Friday was difficult. We knew it wouldn’t be easy – here’s how it went from Mr B’s point of view:
We cut it a bit fine, and almost hung on too long. The kidney problem is becoming more pronounced day by day.
The vet comes to us tomorrow [later today] at 2PM.
Currently, the cat is outside, being a bit too absent-minded to come in and sleep with us.
I’ll get up later and see if she wants to come in. Time to get used to a cat-free bed now.
We just shared breakfast for the last time. Miss Kitty Wannabit (for such is her name when food is to be had) enjoyed some choice bits, given by hand, as is the custom.
She’s now washing her paws, prior to lying down next to me for a snooze.
You’ll be the last cat we have, Tiddy. I couldn’t get lucky enough to find another cat who didn’t hunt wildlife, and who was so appreciative of tummy-tickles.
The dog will spend time over the next few weeks looking for you, just like she missed the puppies from next door. Dammit, I will still wake in the night to hear if you want letting in or out, and I’ll wonder why the familiar lump isn’t lodged between my feet.
Your hairs will show up amongst anything textile for ages to come: light hairs for the dark fabrics, and darker ones for whites and pastels.
I’ll sigh as I set down another serving of your leftover biscuits for the bandicoot. Bandies live a bit over three years, Tiddy. This one could very well be the sixth, seventh or further generation descendant of that one I saw you playing tag with, on the back lawn, on a summer evening fourteen years back. You’ve always been popular with the bandicoots, for your nature as well as the biscuits you let them borrow.
And tomorrow, we’re looking for a grevillea for that sunny spot by the west wall of the studio, to show where you’ll be from now on, poor old worn-out darling. There won’t be any more trouble with the stairs, or painful embarrassment for both of us as you slip away mentally for a while and forget how to get out of the house for a piddle.
The little blue wrens which flitted, nervous but unthreatened, past your unconcerned gaze, will visit once again, but you won’t be there.

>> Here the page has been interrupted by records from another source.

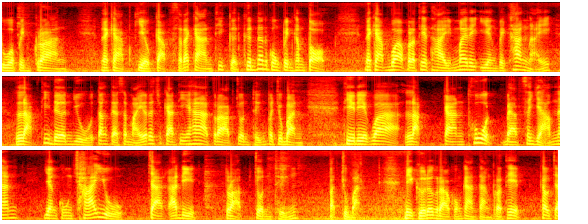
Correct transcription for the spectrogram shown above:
ตัวเป็นกลาง นะครับเกี่ยวกับสถานการณ์ที่เกิดขึ้นนั่นคงเป็นคำตอบนะครับว่าประเทศไทยไม่ได้เอียงไปข้างไหน หลักที่เดินอยู่ตั้งแต่สมัยรัชกาลที่ 5 ตราบจนถึงปัจจุบัน ที่เรียกว่าหลักการทูตแบบสยามนั้นยังคงใช้อยู่จากอดีตตราบจนถึงปัจจุบัน นี่คือเรื่องราวของการต่างประเทศ เข้าใจ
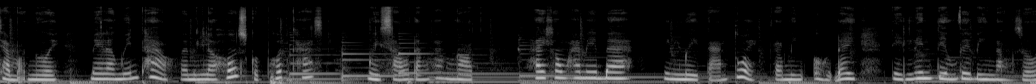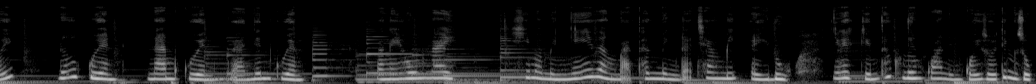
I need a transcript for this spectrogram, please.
chào mọi người, mình là Nguyễn Thảo và mình là host của podcast 16 đắng và ngọt 2023, mình 18 tuổi và mình ở đây để lên tiếng về bình đẳng giới, nữ quyền, nam quyền và nhân quyền. Và ngày hôm nay, khi mà mình nghĩ rằng bản thân mình đã trang bị đầy đủ những cái kiến thức liên quan đến quấy rối tình dục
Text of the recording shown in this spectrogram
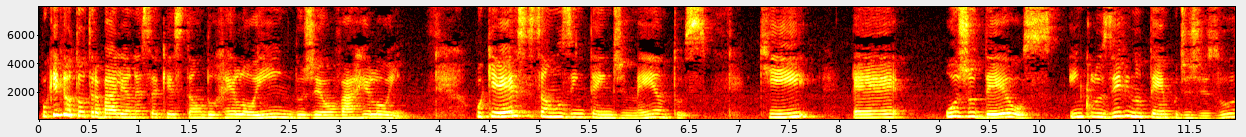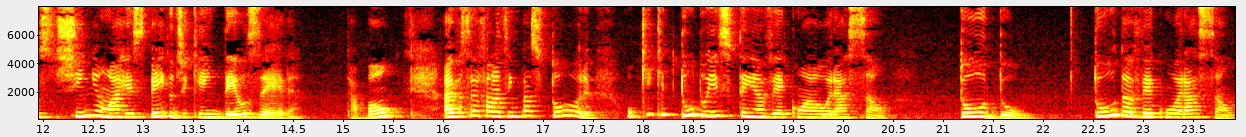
por que, que eu estou trabalhando essa questão do Elohim, do Jeová Elohim? Porque esses são os entendimentos que é, os judeus, inclusive no tempo de Jesus, tinham a respeito de quem Deus era tá bom? Aí você vai falar assim, pastora, o que, que tudo isso tem a ver com a oração? Tudo, tudo a ver com oração.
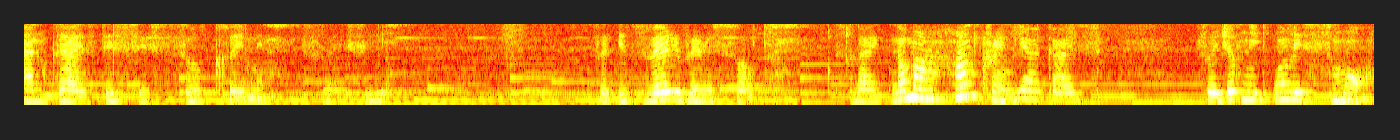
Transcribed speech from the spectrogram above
And guys this is so creamy. So you see? So it's very very soft like normal hand cream yeah guys so you just need only small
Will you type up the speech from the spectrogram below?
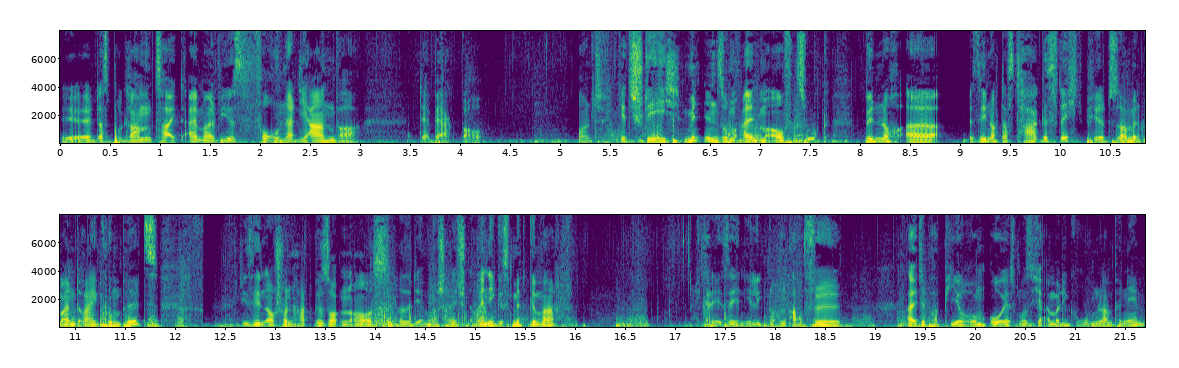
äh, das Programm zeigt einmal, wie es vor 100 Jahren war, der Bergbau. Und jetzt stehe ich mitten in so einem alten Aufzug, bin noch, äh, sehe noch das Tageslicht, hier zusammen mit meinen drei Kumpels. Die sehen auch schon hart gesotten aus, also die haben wahrscheinlich schon einiges mitgemacht. Ich kann hier sehen, hier liegt noch ein Apfel, alte Papiere rum. Oh, jetzt muss ich einmal die Grubenlampe nehmen.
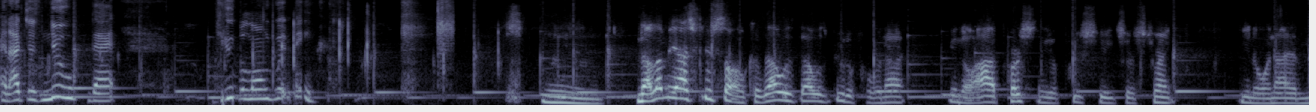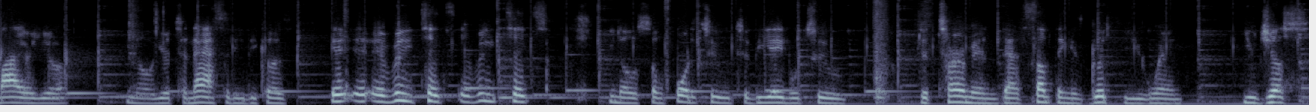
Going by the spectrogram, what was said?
And I just knew that you belonged with me. Hmm. Now let me ask you something, because that was that was beautiful, and I, you know, I personally appreciate your strength, you know, and I admire your, you know, your tenacity because it, it, it really takes it really takes, you know, some fortitude to be able to determine that something is good for you when you just,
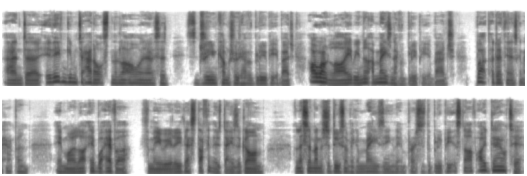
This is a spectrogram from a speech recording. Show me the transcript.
and uh, it even given to adults, and they're like, oh, you know, it's a, it's a dream come true to have a Blue Peter badge. I won't lie, it'd be amazing to have a Blue Peter badge, but I don't think that's going to happen in my life, whatever for me, really. That's I think those days are gone. Unless I manage to do something amazing that impresses the Blue Peter staff, I doubt it.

We’ll have photos. We’ll have memories. Perhaps it’s kinder that way. The old, limping cat with the wandering mind will be remembered as the little scrap of fluff who, on her first night, insisted on showing me that A Kitten Sleeps In The Bed, Not A Basket; or that athletic young cat who leapt at a butterfly, missed with her forepaws, and followed through by twisting her back and clapping her hind-paws together in a last-ditch attempt to catch the Fluttery Thing.
The line “Let us go then, you and I” will just be a bit of T.S Eliot. I loved how you’d get up and walk down to the studio with me when I quoted the line, even though it was probably body-language and intonation that got you going.
I might say the line, just once more, as we head for the sunny spot…
The Fee-Arse Dog even kissed her cat goodbye, between the sedative and the syringe of green stuff that brings down the curtain.
It was quite peaceful, and the old darling slipped away without fear.
She’s wrapped in one of my t-shirts now, beneath that spot where she loved to bask in the sun.
We’ll toast her memory tonight.
From my point of view:
Even from the very first day little Connie appeared in your life, Miss Kit Tern, you were such a tolerant and forgiving cat.
You teamed up to look after me and Mr Beloved – no one ever had to sleep alone.
And when the time came on Friday, you were such a good girl – you didn’t want to go, but you were still a good girl. But I know keeping you around any longer would have been for our benefit, not yours. If someone could have offered me a magic pill to make you well again and give you a few more pain free, clear minded years with us, I would have jumped at the chance. But we couldn’t let you suffer – I saw that so clearly when the pain left your face and you stopped hurting when the vet gave you the sedative – I knew then that we had to go ahead and let you go.
I’m so very very glad that Connie was there – we were worried that yes, Connie would keep looking for you; but because she saw you slip away, she was with us when she saw the pain go out of your eyes when the sedative kicked in, she kissed you goodbye, and then after the green needle she knew that you weren’t in there any more, that there was just a kitty shell left on the couch, that cat-cat had gone away now. She knew.
So apart from a brief trembling fit on Friday night, when I think Connie was scared that she was going to be sent away too, so far so good. It’s the humans that are having trouble coping. I washed up your milk bowl for the last time and didn’t know where to put it and burst into tears. I’ll take your last packets of food up to the RSPCA later, because at the moment opening the cupboard and seeing them makes me cry.
And now – back to other things that I have to get through – the essay for uni, the groceries… but all without your little cat feet and enquiring “prrrrow? .
I miss you, Miss Kit Tern.
(PS: Toowoomba people – if you need a vet I cannot recommend Creature Comforts Mobile Vet highly enough – Jules was so kind and compassionate, and took her time with our poor old cat and with us – she saved us so much stress by coming to our home for Miss KitTern’s demise. firstname.lastname@example.org. Jules Harboe, 0437 VET VAN.)